Walls of the Alimentary Canal Four basic types of tissue line the entire alimentary canal from the esophagus onward. The innermost layer, the mucosa, lines the lumen of the canal. This layer is composed mostly of surface epithelium with some connective tissue and has a thin smooth muscle layer surrounding it. The mucosa also possesses cells that secrete digestive enzymes to break down foodstuffs and goblet cells that secrete mucus for lubrication.
Walls of the Alimentary Canal (contd) The submucosa is the next layer, and is composed of soft connective tissue. This layer contains: – Blood vessels – Lymph vessels – Lymph nodes (called Peyer patches; are similar to your tonsils) – Nerve endings
Walls of the Alimentary Canal (contd) The next layer is called the muscularis externa, and is composed of two layers of smooth muscle. The innermost layer of muscle encircles the canal, while the outer layer of muscle is longitudinal in nature, so it lies in the direction of the canal. The stomach is surrounded by a third layer of oblique smooth muscle.
Walls of the Alimentary Canal (contd) The outermost layer, the serosa, is composed of a single, thin layer of flat, serous fluid producing cells supported by connective tissue. The serosa is called the visceral peritoneum in most of the canal.
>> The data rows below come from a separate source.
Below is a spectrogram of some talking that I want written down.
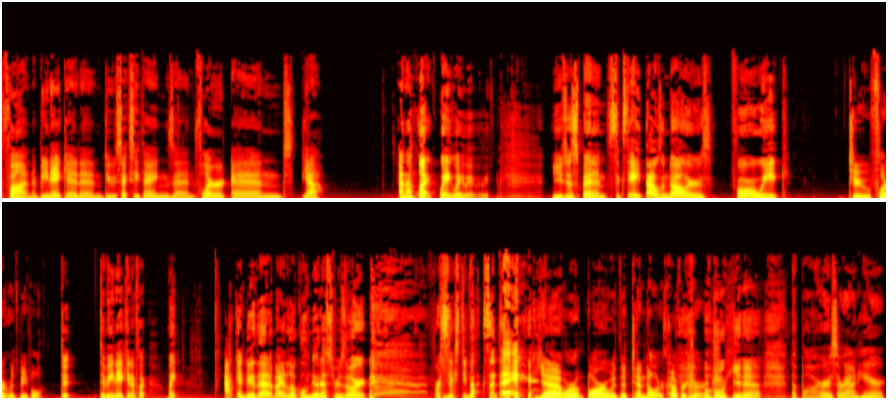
fun and be naked and do sexy things and flirt and yeah. And I'm like, wait, wait, wait, wait, wait. You just spent six to eight thousand dollars for a week To flirt with people. to to be naked and flirt. Wait, I could do that at my local nudist resort for sixty bucks a day. Yeah, or a bar with a ten dollar cover charge. oh yeah, the bars around here.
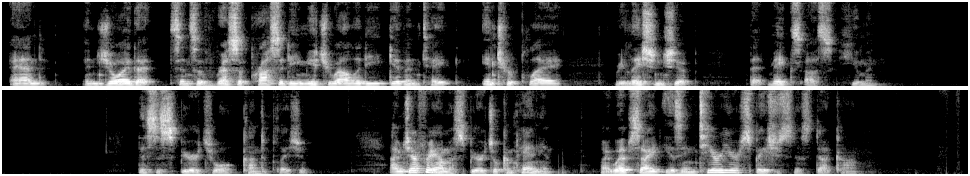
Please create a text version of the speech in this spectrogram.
and enjoy that sense of reciprocity, mutuality, give and take, interplay, relationship that makes us human. This is spiritual contemplation. I'm Jeffrey, I'm a spiritual companion. My website is interiorspaciousness.com.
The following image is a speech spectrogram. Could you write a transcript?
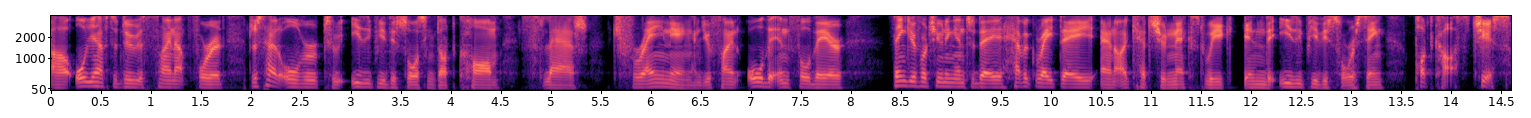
Uh, all you have to do is sign up for it. Just head over to easypeasysourcing.com slash training, and you find all the info there. Thank you for tuning in today. Have a great day, and I'll catch you next week in the Easy Peasy Sourcing podcast. Cheers.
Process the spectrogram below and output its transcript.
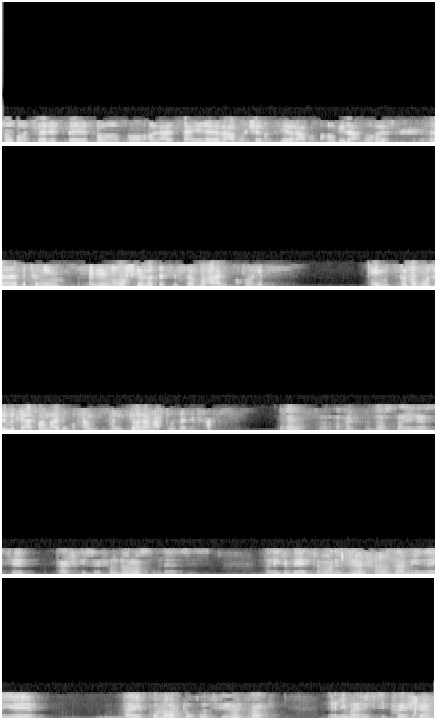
ثبات برسه تا ما حالا از طریق روانشناسی یا روانکاوی در واقع بتونیم مشکلات سیستم رو حل بکنیم. این دو تا موضوعی بود که اصلا بعد گفتم. من یادم رفت داستان این است که تشخیصشون درست بوده عزیز. برای که به احتمال زیاد شما زمینه بایپولار دو قطبی رو دار یعنی منیک دیپرشن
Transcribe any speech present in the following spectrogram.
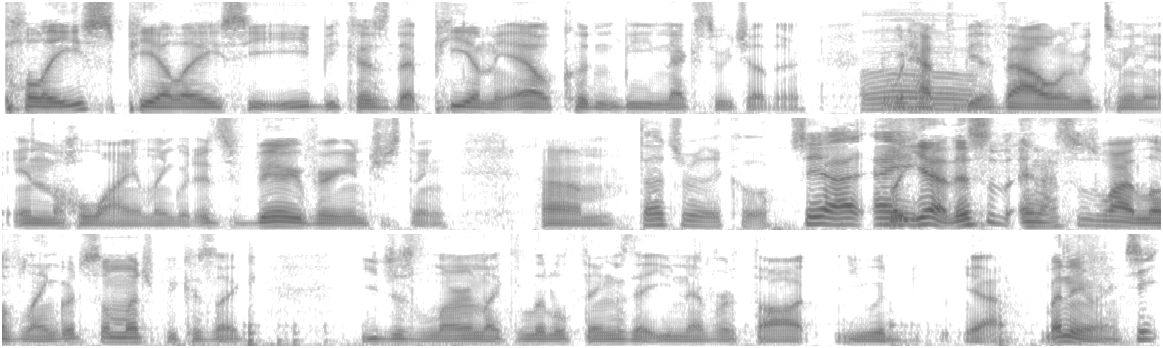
place P L A C E because that P and the L couldn't be next to each other. It would have to be Oh. a vowel in between it in the Hawaiian language. It's very very interesting. Um, That's really cool. See, I, I but yeah, this is and this is why I love language so much because like you just learn like little things that you never thought you would. Yeah, but anyway, See,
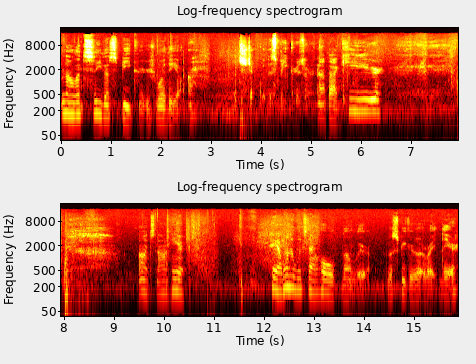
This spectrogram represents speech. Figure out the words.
Now let's see the speakers, where they are. Let's check where the speakers are. Not back here. Oh, it's down here. Hey, I wonder what's that hole down where the speakers are right there.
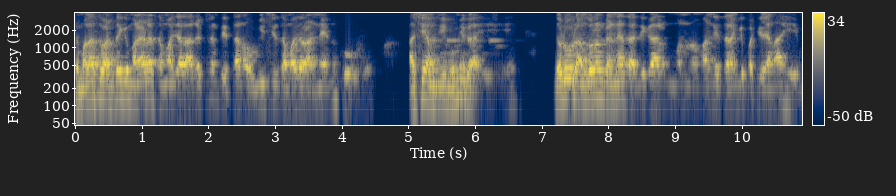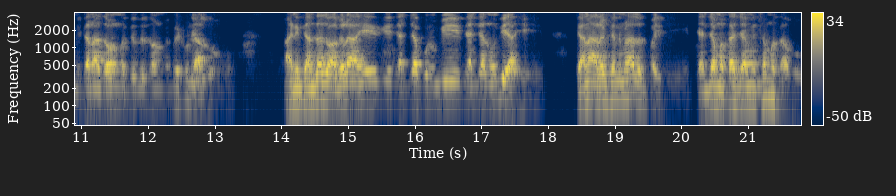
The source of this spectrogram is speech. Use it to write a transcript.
तर मला असं वाटतं की मराठा समाजाला आरक्षण देताना ओबीसी समाजावर अन्याय नको. अशी आमची भूमिका आहे. जरूर आंदोलन करण्याचा अधिकार माननीय जरांगी पाटील यांना आहे. मी त्यांना जाऊन मध्यंतरी जाऊन भेटून आलो. आणि त्यांचा जो आग्रह आहे की ज्यांच्या कुणबी त्यांच्या नोंदी आहे त्यांना आरक्षण मिळालंच पाहिजे. त्यांच्या मताशी आम्ही सहमत आहोत.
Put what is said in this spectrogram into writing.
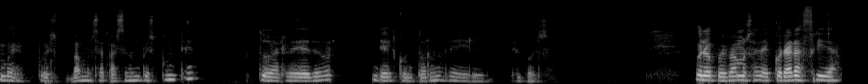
Bueno, pues vamos a pasar un pespunte todo alrededor del contorno del, bolso. Bueno, pues vamos a decorar a Frida.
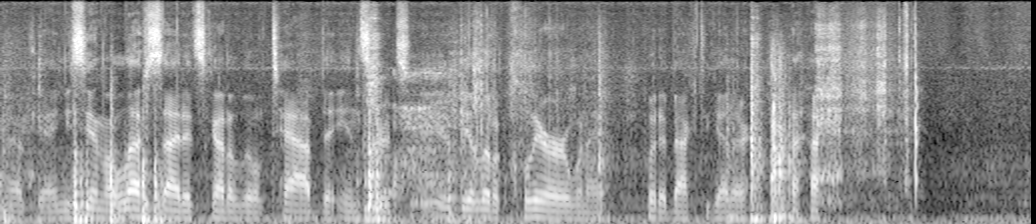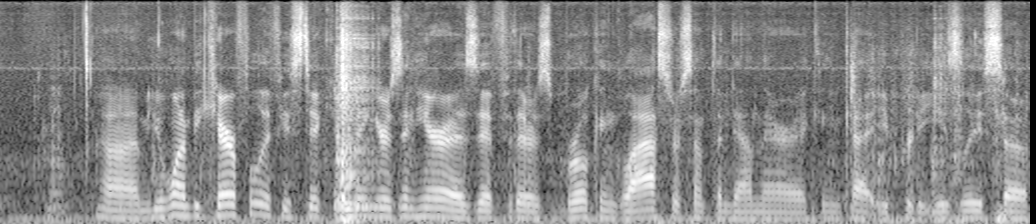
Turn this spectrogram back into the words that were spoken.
Okay, and you see on the left side it's got a little tab that inserts. It'll be a little clearer when I put it back together. Um, you want to be careful if you stick your fingers in here as if there's broken glass or something down there it can cut you pretty easily so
Walls of the Alimentary Canal (contd) The fluid secreted is important to keep the outer surface of the intestine moist and allow friction free movement of the intestine against the abdominopelvic cavity. The esophagus differs in that it only possesses a loose layer of connective tissue called the adventitia.
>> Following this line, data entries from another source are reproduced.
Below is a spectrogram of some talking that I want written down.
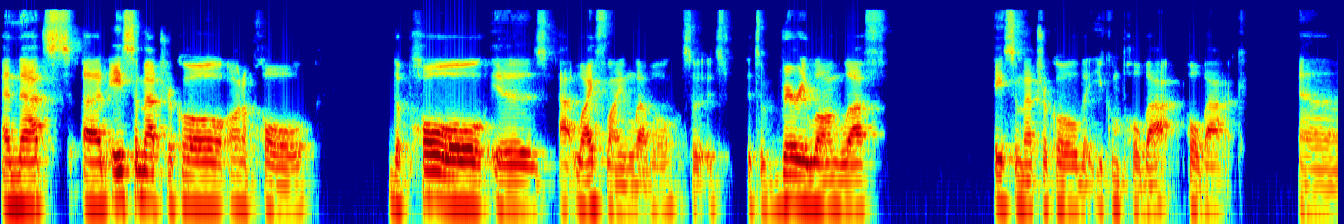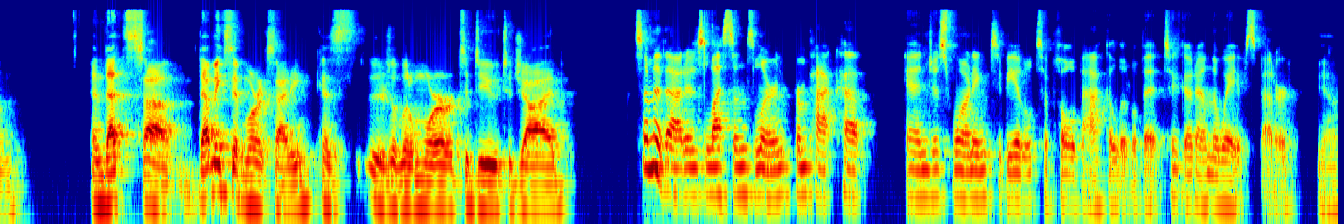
And that's an asymmetrical on a pole. The pole is at lifeline level. So it's it's a very long luff asymmetrical that you can pull back pull back. Um, and that's uh, that makes it more exciting because there's a little more to do to jibe. Some of that is lessons learned from Pac Cup and just wanting to be able to pull back a little bit to go down the waves better. Yeah.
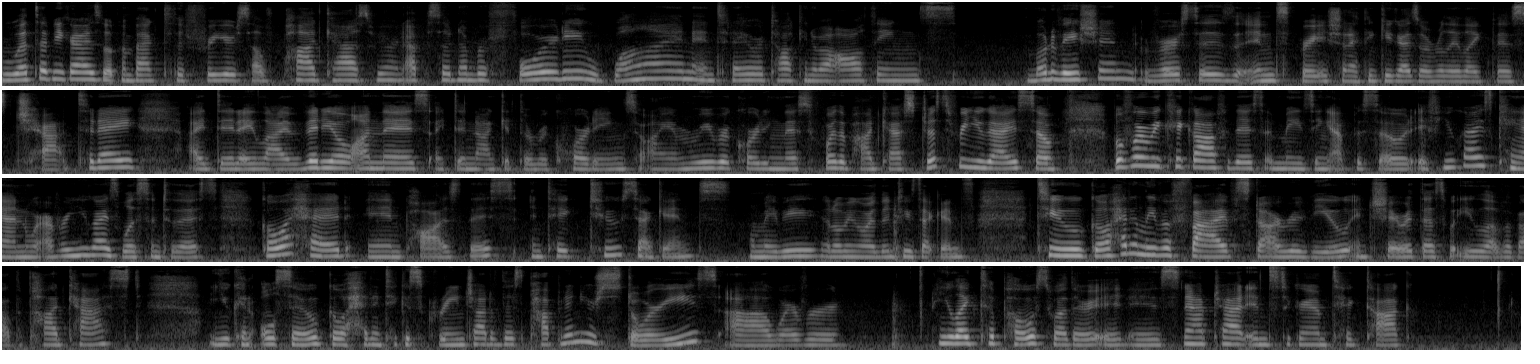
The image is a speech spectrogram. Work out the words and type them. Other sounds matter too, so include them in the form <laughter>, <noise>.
What's up, you guys? Welcome back to the Free Yourself podcast. We are in episode number 41, and today we're talking about all things motivation versus inspiration. I think you guys will really like this chat today. I did a live video on this. I did not get the recording, so I am re recording this for the podcast just for you guys. So, before we kick off this amazing episode, if you guys can, wherever you guys listen to this, go ahead and pause this and take two seconds, well, maybe it'll be more than two seconds, to go ahead and leave a five star review and share with us what you love about the podcast. You can also go ahead and take a screenshot of this, pop it in your stories, uh, wherever you like to post, whether it is Snapchat, Instagram, TikTok.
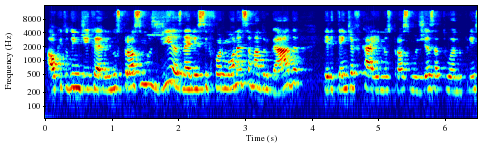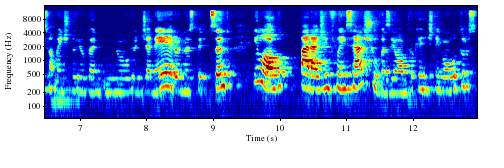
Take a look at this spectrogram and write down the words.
ao que tudo indica, é, nos próximos dias, né, ele se formou nessa madrugada, ele tende a ficar aí nos próximos dias atuando principalmente no Rio, no Rio de Janeiro, no Espírito Santo, e logo parar de influenciar as chuvas. E óbvio que a gente tem outros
Stomach The stomach is located in the left side of the abdominal cavity, under the diaphragm, and is covered completely by the liver. It is approximately 10 inches long with a diameter that depends on how much you just ate. It can hold up to 4 liters when filled. Rugae, or folds, help the stomach expand and contract.
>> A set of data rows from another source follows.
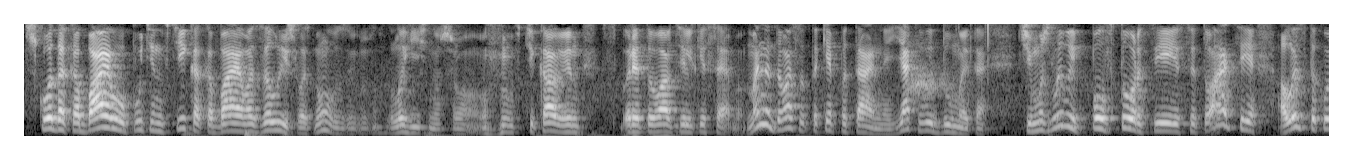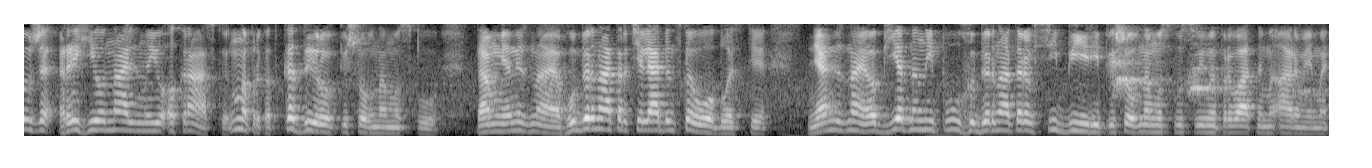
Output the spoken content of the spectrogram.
Шкода Кабаєву, Путін втік, а Кабаєва залишилась. Ну, логічно, що втікав він, рятував тільки себе. У мене до вас от таке питання. Як ви думаєте, чи можливий повтор цієї ситуації, але з такою вже регіональною окраскою? Ну, наприклад, Кадиров пішов на Москву, там, я не знаю, губернатор Челябинської області. Я не знаю, об'єднаний пул губернаторів Сибірі пішов на Москву своїми приватними арміями.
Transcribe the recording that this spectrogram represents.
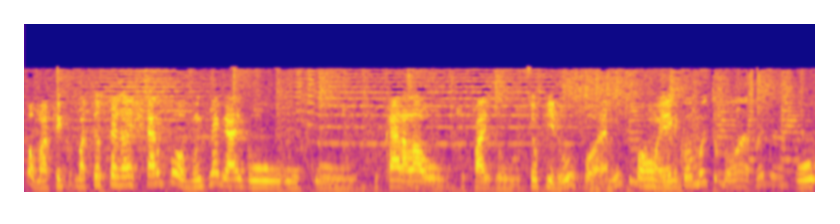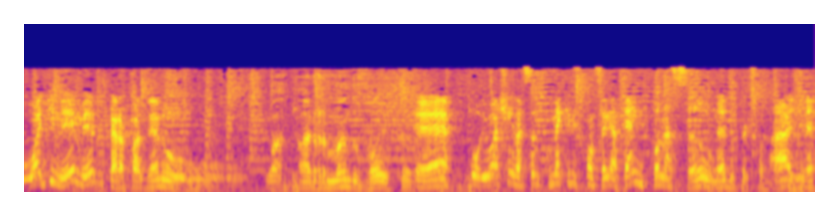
Pô, mas, fica, mas teus personagens ficaram, pô, muito legais. O, o, o, o cara lá, o que faz o seu peru, pô, é muito bom ele. Ficou muito bom, é, pois é. O, o Adnet mesmo, cara, fazendo o, O Armando Volta. É, pô, eu acho engraçado como é que eles conseguem até a entonação, né, do personagem, né?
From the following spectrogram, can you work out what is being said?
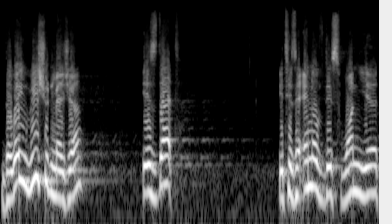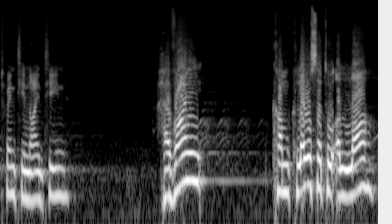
The way we should measure is that it is the end of this one year, 2019. Have I come closer to Allah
Stomach Functions The stomach has 4 functions: – Temporary holding area for received food – Secretes gastric acids and enzymes that mix with food, performing chemical digestion – Regulates the rate the new, partially digested food (a thick, heavy, cream-like liquid called chyme) enters the intestine – Absorbs small amounts of water and substances on a very limited basis (the stomach does absorb alcohol)
Movement of Food in the Stomach It takes about 4 hours for the stomach to empty following a meal. Liquids pass through fairly quickly. Carbohydras move through quickly. Proteins take more time to pass through. Fats take the longest, usually between 4–6 hours.
Regions of the Stomach The stomach is divided into 4 regions. Near the heart is the cardiac region, surrounding the lower esophageal sphincter. The fundus, laterally and slightly superior to the cardiac region, temporarily holds the food as it enters the stomach.
Regions of the Stomach (contd) The body is the mid-portion of the stomach. The funnel shaped, terminal end of the stomach is called the pylorus. Most of the work of the stomach is performed here. This is where food passes through the pyloric sphincter into the small intestine. The 2 curves are the lesser curvature (concave) and the greater curvature (larger convex curve).
Muscle Layers of the Stomach The muscular action of the stomach works like a cement mixer, achieved by 3 layers of muscles. The three layers are the longitudinal layer, circular layer, and oblique layer. The stomach churns food as it mixes with gastric juices excreted by gastric glands in the gastric pits of the columnar epithelial lining of the stomach.
Muscle Layers of the Stomach (contd) The stomach works the food toward the pyloric sphincter through peristaltic activity of the muscles. Both chemical and physical digestion occurs here.
Gastric Juice Gastric juice is comprised of hydrochloric acid (HCl), pepsinogen, and mucus. About 1500 mls is produced daily by gastric glands. Pepsinogen is secreted by the chief cells while HCl is secreted by parietal cells combining to produce pepsin, the chief digestive enzyme. Pepsin breaks down protein. HCl breaks down the connective tissue.
Gastric Juice (contd) HCl has a pH of 1.5–2, and is effective at killing pathogens. Mucous cells generate a thick layer of mucus shielding the stomach from the effects of the stomach acids. The stomach also secretes intrinsic factor, allowing vitamin B 12 to be absorbed.